Panda Corys inhabit oxygenated waters in the wild, so your aquarium should have a good filtration system that provides moderate water movement and a high level of oxygenation. Overfiltration is recommended due to their sensitivity to water quality. However, the flow should not be too strong as to create stressful conditions for these peaceful fish. Furthermore, a soft sand substrate is essential, as it prevents damage to their delicate barbels and minimizes the risk of infection that might occur with coarser substrates.


These fish are not demanding when it comes to lighting and can adapt well to different levels within a home aquarium. The key is to offer a balance that supports the overall health of the tank, enhancing plant life while allowing the Panda Corys to sparkle in their natural hues. An off-white to pinkish-orange body coloration can become slightly iridescent under the right conditions, making proper lighting an aesthetic plus. Nevertheless, ensure that the tank also features plenty of shaded retreats, as Panda Cories appreciate breaks from direct light, giving you a range of lighting options to fulfill both decorative and practical purposes in the aquarium.

Common Possible Diseases & Prevention

Panda Corys, like many aquarium fish, are susceptible to common diseases, such as ich or white spot disease, fin rot, and fungal infections. To prevent these ailments, regular maintenance, including partial water changes and tank cleaning, is crucial to maintaining high water quality. It’s essential to quarantine new fish before introducing them to your main tank to prevent the spread of disease.

Feeding a balanced diet of high-quality flakes, pellets, frozen foods, and occasional live treats like brine shrimp can bolster their immune system. Additionally, avoiding overfeeding and promptly removing uneaten food helps prevent water contamination that can lead to disease. Keeping Panda Corys in appropriate water conditions, as outlined above, also plays a pivotal role in disease prevention.

DiseasePrevention Measures
Ich (White Spot)Maintain stable water temperature
Quarantine new fish
Regular water changes
Fin RotAvoid overstocking
Remove aggressive fish
Clean and maintain equipment
Fungal InfectionsEnsure clean, well-oxygenated water
Treat with anti-fungal medication as per instructions
Panda Cory Common Possible Diseases & Prevention

Breeding Panda cory In Aquarium

Breeding Panda Corydoras in a home aquarium can be a rewarding experience for the enthusiast. These peaceful fish flourish when kept in schools of six or more, which encourages natural behavior and increases the likelihood of successful spawning.

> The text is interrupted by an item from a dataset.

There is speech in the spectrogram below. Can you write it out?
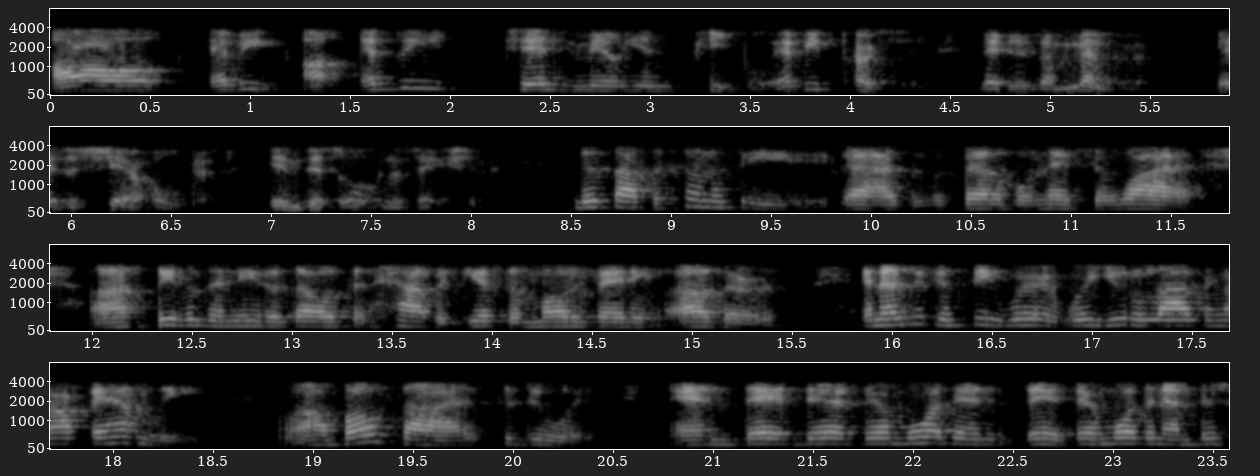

When breeding Panda Corys, it’s vital to cater to their dietary needs with high-quality flake, pellet, and wafer foods, complemented with meaty treats like frozen bloodworms to ensure their optimal health.

Panda Cory Breeding Panda cory In Aquarium

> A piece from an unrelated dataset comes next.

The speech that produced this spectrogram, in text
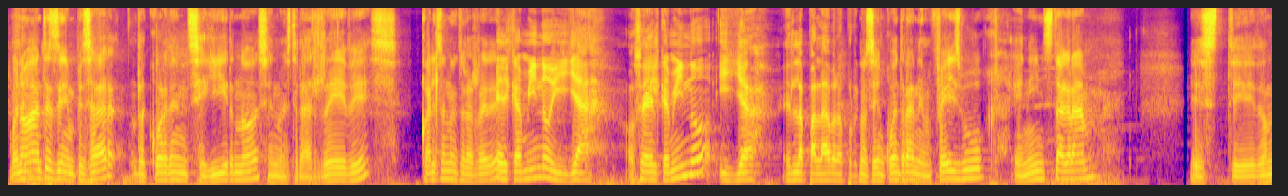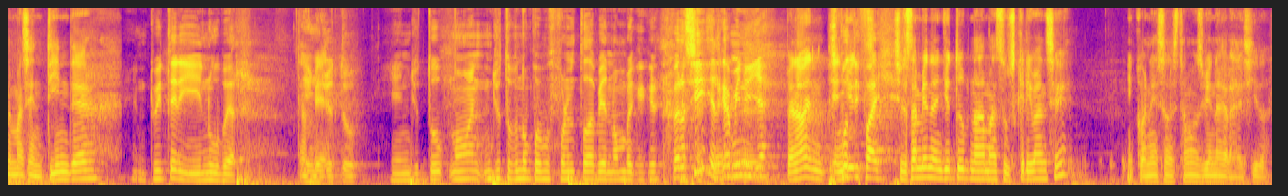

Although they are not the easiest species to breed, the intermediate level of difficulty involved in breeding Panda Corys can be mitigated with vigilant attention to maintaining pristine water conditions and effective filtration. The aquarium should also be well-appointed with ample hiding spots and tank decor to mimic their natural habitat and provide sanctuary for these shy breeders.

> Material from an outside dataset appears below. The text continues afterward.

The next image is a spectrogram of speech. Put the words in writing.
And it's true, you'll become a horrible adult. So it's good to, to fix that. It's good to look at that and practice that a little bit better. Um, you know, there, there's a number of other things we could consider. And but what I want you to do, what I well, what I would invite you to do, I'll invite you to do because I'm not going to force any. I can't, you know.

Suitable tank mates include other nano fish or adult shrimp, with which Panda Corys coexist peacefully without disturbing live plants. For breeding success, consider the following table of ideal water parameters:

Water ParameterIdeal Range
TemperatureSlightly cooler, but adaptable for captive-bred
Water HardnessSoft
pHNeutral to slightly acidic

Providing a soft, fine substrate is essential, as Panda Corys are bottom dwellers with delicate barbels. They appreciate the comfort of a sandy bed and the privacy supplied by abundant tank decorations.